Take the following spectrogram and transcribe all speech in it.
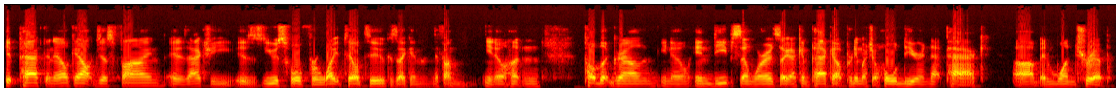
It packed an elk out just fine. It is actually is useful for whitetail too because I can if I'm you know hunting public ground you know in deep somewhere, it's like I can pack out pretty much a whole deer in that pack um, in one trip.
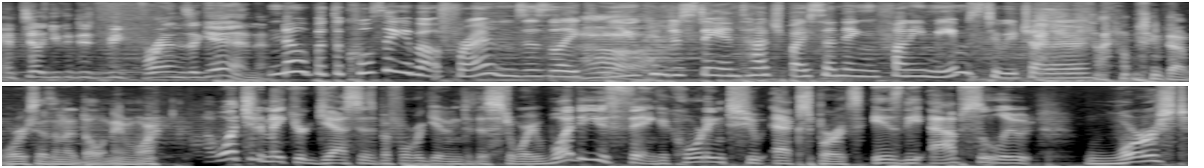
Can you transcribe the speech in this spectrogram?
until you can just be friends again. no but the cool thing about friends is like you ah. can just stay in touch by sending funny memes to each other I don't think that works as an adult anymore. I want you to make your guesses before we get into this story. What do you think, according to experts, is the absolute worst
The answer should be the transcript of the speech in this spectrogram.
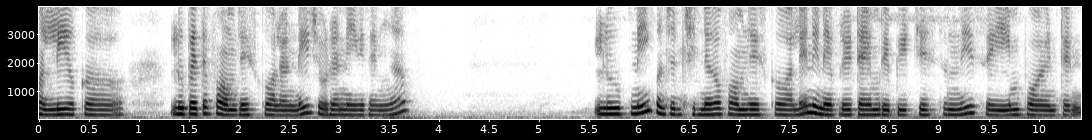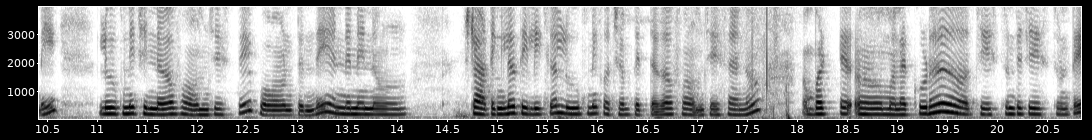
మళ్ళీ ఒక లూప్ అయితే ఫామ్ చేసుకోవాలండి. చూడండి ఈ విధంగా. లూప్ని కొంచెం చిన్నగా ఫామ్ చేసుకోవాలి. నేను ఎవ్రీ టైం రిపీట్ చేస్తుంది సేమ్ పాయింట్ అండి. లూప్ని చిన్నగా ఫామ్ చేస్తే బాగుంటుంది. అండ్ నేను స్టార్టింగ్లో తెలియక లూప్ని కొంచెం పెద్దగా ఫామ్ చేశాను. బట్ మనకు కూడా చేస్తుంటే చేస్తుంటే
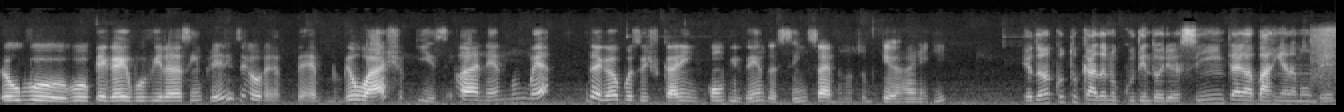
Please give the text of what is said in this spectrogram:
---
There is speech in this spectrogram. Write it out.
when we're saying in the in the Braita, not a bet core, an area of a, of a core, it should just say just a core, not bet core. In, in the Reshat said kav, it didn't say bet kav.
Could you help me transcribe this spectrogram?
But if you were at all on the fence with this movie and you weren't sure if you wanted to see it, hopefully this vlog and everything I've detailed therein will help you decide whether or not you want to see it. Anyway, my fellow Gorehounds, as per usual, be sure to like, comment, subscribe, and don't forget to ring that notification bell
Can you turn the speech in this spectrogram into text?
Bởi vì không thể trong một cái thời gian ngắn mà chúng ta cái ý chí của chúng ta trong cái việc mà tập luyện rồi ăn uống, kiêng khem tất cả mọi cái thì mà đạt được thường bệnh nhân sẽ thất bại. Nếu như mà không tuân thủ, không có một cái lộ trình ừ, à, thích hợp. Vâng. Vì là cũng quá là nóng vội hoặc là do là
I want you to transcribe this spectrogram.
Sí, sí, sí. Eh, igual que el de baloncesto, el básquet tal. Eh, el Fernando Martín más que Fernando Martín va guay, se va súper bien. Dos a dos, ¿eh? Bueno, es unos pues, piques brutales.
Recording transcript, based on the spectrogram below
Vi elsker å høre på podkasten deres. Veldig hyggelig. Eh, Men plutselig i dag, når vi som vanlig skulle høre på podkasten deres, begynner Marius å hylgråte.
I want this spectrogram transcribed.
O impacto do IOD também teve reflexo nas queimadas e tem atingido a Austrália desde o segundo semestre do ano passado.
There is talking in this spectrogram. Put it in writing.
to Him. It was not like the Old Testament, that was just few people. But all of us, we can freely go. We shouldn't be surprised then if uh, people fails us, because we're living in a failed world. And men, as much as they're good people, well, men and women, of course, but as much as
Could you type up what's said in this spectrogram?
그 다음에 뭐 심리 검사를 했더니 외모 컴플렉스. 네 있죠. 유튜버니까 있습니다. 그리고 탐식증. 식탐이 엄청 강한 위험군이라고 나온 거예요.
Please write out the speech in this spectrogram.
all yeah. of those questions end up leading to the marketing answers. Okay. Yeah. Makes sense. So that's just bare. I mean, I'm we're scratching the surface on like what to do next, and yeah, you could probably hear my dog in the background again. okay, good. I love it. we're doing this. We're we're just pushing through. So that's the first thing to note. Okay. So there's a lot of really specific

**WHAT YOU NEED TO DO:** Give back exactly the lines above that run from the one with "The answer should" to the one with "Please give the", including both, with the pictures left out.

**SOLUTION:**
The answer should be the transcript of the speech in this spectrogram.
మళ్ళీ ఒక లూప్ అయితే ఫామ్ చేసుకోవాలండి. చూడండి ఈ విధంగా. లూప్ని కొంచెం చిన్నగా ఫామ్ చేసుకోవాలి. నేను ఎవ్రీ టైం రిపీట్ చేస్తుంది సేమ్ పాయింట్ అండి. లూప్ని చిన్నగా ఫామ్ చేస్తే బాగుంటుంది. అండ్ నేను స్టార్టింగ్లో తెలియక లూప్ని కొంచెం పెద్దగా ఫామ్ చేశాను. బట్ మనకు కూడా చేస్తుంటే చేస్తుంటే
Please give the text of what is said in this spectrogram:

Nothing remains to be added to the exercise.